Israeli daily, Haaretz, reported that the Civil Administration told the settlers that the decision was made due to faults found in the purchase agreement.
Six months ago, a group of settlers broke into the home after claiming that they bought it; several ministers of the extremist government coalition of Israeli Prime Minister, Benjamin Netanyahu, showed support to the settlers, and even visited them in the occupied property.
Back then, Israeli Defense Minister, Ehud Barak of the Labor Party, told Netanyahu that he must remove the settlers, and a few days later, the army evicted the settlers while Netanyahu promised to examine the legality of the claimed purchase within a month.
Haaretz said that, on Wednesday, the Civil Administration announced its decision that came after six months of examinations, and decided that the purchase was illegal.
An Israeli official in charge of the file said that the Civil Administration and the army examined the documents that were presented by the settlers, and found out that the deal has several holes in it, including the fact that the purchase was not approved by all heirs, in addition to the fact that the settlers built additional rooms in the contested property without obtaining a permit.
The claimed purchase deal is also vague when it comes to explaining which part of the house was actually purchased.
Also, as a power of attorney for the sale took place in the Palestinian embassy in Jordan, which is not recognized by Israeli law, in addition to the fact that Israel does not recognize Palestine as a state, therefore, does not recognize its embassies.
On Wednesday, Israeli deputy Prime Minister, Moshe Yaalon, visited the settlers in Hebron after the Civil Administration ruled against the purchase. The visit was seen as a clear message of support to the settlers who are pressuring the Netanyahu government to approve the purchase.
On Thursday, September 13, the Israeli District Court in Jerusalem ruled that the home belongs to the settlers, and ordered the Palestinian owner to pay 50.000 NIS in legal fees.

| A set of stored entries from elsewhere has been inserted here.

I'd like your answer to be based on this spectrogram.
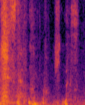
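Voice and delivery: whispered aside, no voice at all. Real, not acted. Teasing aside about a fan watching, whispered. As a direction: breathe it as a secret while laughing.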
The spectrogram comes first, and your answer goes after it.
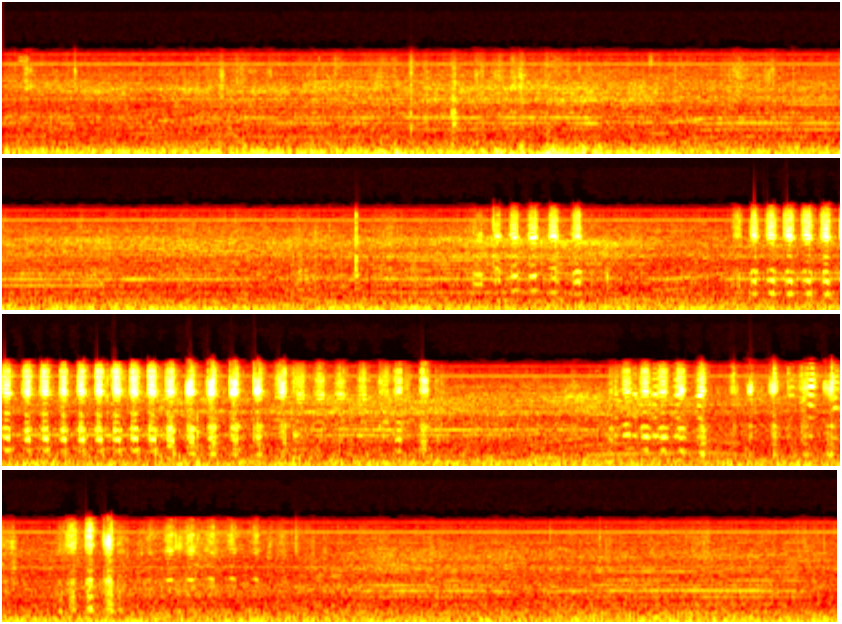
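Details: Newborn baby goats bleat in drawn-out, wavering cries that run through much of the recording, with bursts of scratchy rustling in the middle and a woman talking softly to them.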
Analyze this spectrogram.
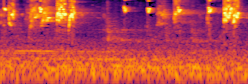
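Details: Lovebird ngetik ngekek toward a rival: clustered, clipped, shrill ticking and rasping notes in rapid groups, with brief silences between bursts.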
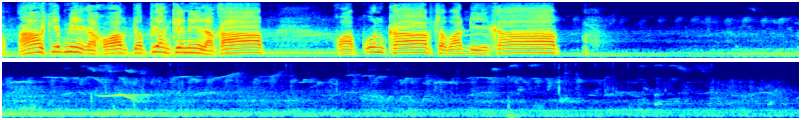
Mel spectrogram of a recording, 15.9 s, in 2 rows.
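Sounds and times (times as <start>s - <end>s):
birds chirping: 0.0s - 15.9s
falling bird whistle: 8.0s - 14.6s.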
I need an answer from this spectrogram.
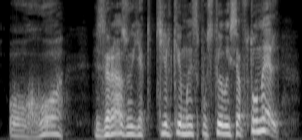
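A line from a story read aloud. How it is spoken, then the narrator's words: Exclamation. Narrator (Ukrainian): вигукнула Герміона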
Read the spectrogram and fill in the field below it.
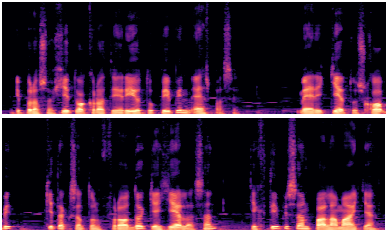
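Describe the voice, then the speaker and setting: A man narrating a novel as an audiobook reader, in a steady, even reading. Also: medium pitch.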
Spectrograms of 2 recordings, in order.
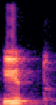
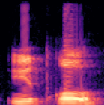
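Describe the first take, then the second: First: The final consonant stops abruptly without an echo. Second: The final consonant is released with a bouncing echo. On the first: "बगैर कलकले के" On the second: "कलकला करके पढ़े"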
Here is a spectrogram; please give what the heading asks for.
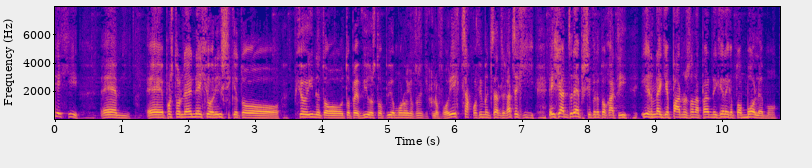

The court ruling claimed that the settlers gained ownership of the home using legal means, and that the claims of the Palestinian owner, Fayez Al-Rajabi, that he voided the deal before it was concluded have no legal basis.